RECORDS PROVIDED Block Start
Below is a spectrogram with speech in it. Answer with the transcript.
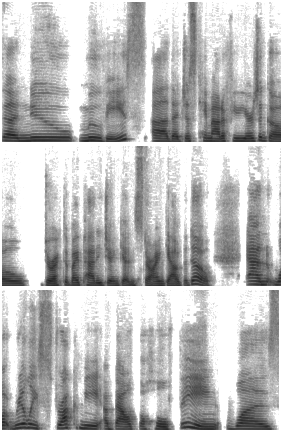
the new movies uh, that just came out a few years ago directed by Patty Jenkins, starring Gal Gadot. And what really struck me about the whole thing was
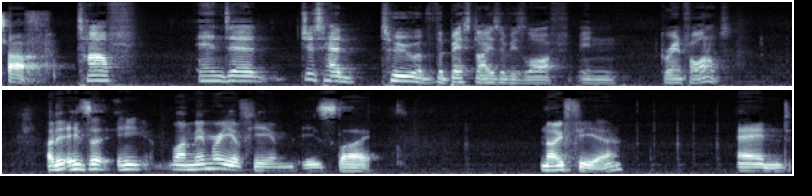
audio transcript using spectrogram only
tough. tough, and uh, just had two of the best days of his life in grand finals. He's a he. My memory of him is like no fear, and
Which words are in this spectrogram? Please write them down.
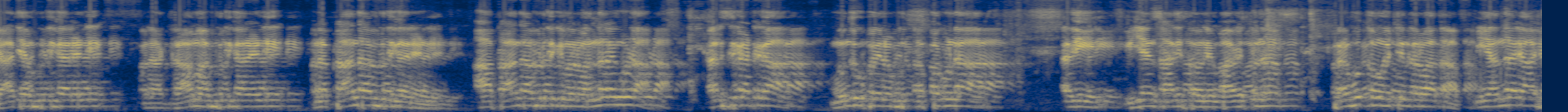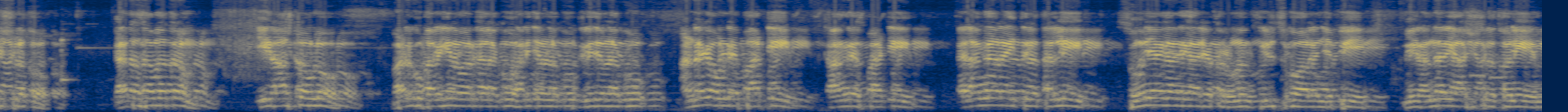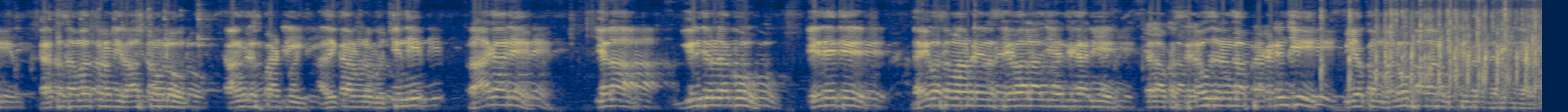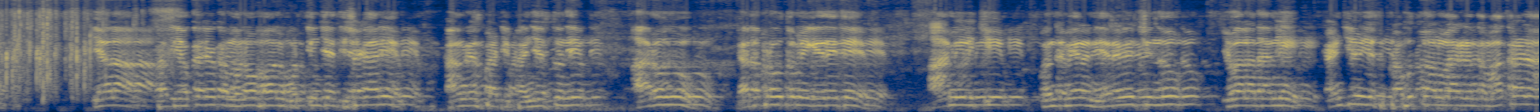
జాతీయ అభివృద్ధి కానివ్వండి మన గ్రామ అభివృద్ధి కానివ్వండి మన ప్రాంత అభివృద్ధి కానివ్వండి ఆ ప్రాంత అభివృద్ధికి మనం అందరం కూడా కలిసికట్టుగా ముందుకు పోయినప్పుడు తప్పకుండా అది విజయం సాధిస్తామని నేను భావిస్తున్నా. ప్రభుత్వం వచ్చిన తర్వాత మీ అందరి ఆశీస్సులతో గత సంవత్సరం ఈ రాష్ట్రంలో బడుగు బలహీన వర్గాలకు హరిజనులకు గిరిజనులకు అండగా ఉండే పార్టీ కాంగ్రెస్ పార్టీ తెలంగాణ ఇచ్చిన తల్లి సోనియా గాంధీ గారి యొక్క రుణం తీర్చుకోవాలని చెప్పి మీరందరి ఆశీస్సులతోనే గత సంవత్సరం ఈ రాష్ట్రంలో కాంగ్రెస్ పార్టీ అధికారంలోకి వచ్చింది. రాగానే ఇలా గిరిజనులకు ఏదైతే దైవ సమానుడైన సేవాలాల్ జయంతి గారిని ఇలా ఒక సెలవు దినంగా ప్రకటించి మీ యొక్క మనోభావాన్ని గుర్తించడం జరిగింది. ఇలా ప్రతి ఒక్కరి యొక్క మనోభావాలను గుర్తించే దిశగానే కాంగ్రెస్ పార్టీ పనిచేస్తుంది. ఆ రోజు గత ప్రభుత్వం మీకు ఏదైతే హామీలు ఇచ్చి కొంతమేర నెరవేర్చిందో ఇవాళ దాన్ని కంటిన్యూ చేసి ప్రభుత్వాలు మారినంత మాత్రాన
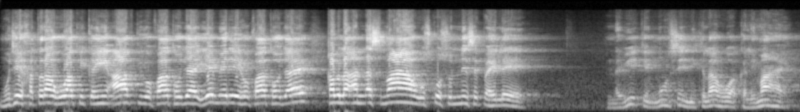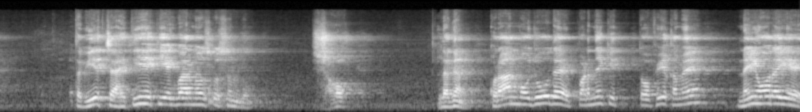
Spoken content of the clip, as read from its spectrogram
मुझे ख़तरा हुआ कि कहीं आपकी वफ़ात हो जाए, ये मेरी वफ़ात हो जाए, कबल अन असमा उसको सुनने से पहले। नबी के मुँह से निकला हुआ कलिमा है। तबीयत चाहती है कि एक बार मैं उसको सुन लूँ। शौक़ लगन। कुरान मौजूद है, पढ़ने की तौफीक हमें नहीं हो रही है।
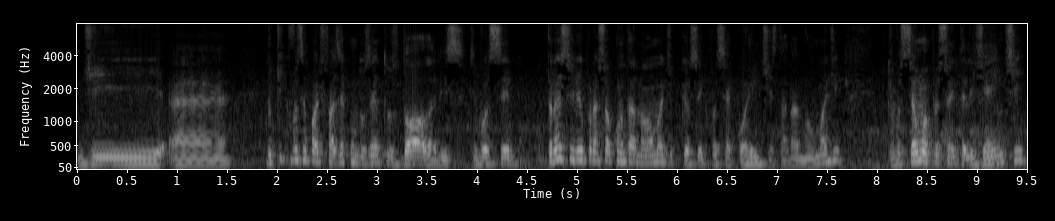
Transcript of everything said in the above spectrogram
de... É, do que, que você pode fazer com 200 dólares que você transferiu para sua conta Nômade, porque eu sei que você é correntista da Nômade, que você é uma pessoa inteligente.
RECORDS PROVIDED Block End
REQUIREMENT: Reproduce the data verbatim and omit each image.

SOLVED EXERCISE:
Below is a spectrogram with speech in it. Answer with the transcript.
the new movies uh, that just came out a few years ago directed by Patty Jenkins, starring Gal Gadot. And what really struck me about the whole thing was
audio transcript using spectrogram only
tough. tough, and uh, just had two of the best days of his life in grand finals. He's a he. My memory of him is like no fear, and
Which words are in this spectrogram? Please write them down.
జాతీయ అభివృద్ధి కానివ్వండి మన గ్రామ అభివృద్ధి కానివ్వండి మన ప్రాంత అభివృద్ధి కానివ్వండి ఆ ప్రాంత అభివృద్ధికి మనం అందరం కూడా కలిసికట్టుగా ముందుకు పోయినప్పుడు తప్పకుండా అది విజయం సాధిస్తామని నేను భావిస్తున్నా. ప్రభుత్వం వచ్చిన తర్వాత మీ అందరి ఆశీస్సులతో గత సంవత్సరం ఈ రాష్ట్రంలో బడుగు బలహీన వర్గాలకు హరిజనులకు గిరిజనులకు అండగా ఉండే పార్టీ కాంగ్రెస్ పార్టీ తెలంగాణ ఇచ్చిన తల్లి సోనియా గాంధీ గారి యొక్క రుణం తీర్చుకోవాలని చెప్పి మీరందరి ఆశీస్సులతోనే గత సంవత్సరం ఈ రాష్ట్రంలో కాంగ్రెస్ పార్టీ అధికారంలోకి వచ్చింది. రాగానే ఇలా గిరిజనులకు ఏదైతే దైవ సమానుడైన సేవాలాల్ జయంతి గారిని ఇలా ఒక సెలవు దినంగా ప్రకటించి మీ యొక్క మనోభావాన్ని గుర్తించడం జరిగింది. ఇలా ప్రతి ఒక్కరి యొక్క మనోభావాలను గుర్తించే దిశగానే కాంగ్రెస్ పార్టీ పనిచేస్తుంది. ఆ రోజు గత ప్రభుత్వం మీకు ఏదైతే హామీలు ఇచ్చి కొంతమేర నెరవేర్చిందో ఇవాళ దాన్ని కంటిన్యూ చేసి ప్రభుత్వాలు మారినంత మాత్రాన
Spoken content of the clip, as read from its spectrogram
मुझे ख़तरा हुआ कि कहीं आपकी वफ़ात हो जाए, ये मेरी वफ़ात हो जाए, कबल अन असमा उसको सुनने से पहले। नबी के मुँह से निकला हुआ कलिमा है। तबीयत चाहती है कि एक बार मैं उसको सुन लूँ। शौक़ लगन। कुरान मौजूद है, पढ़ने की तौफीक हमें नहीं हो रही है।
Transcript of everything said in the above spectrogram
de... É, do que, que você pode fazer com 200 dólares que você transferiu para sua conta Nômade, porque eu sei que você é correntista da Nômade, que você é uma pessoa inteligente.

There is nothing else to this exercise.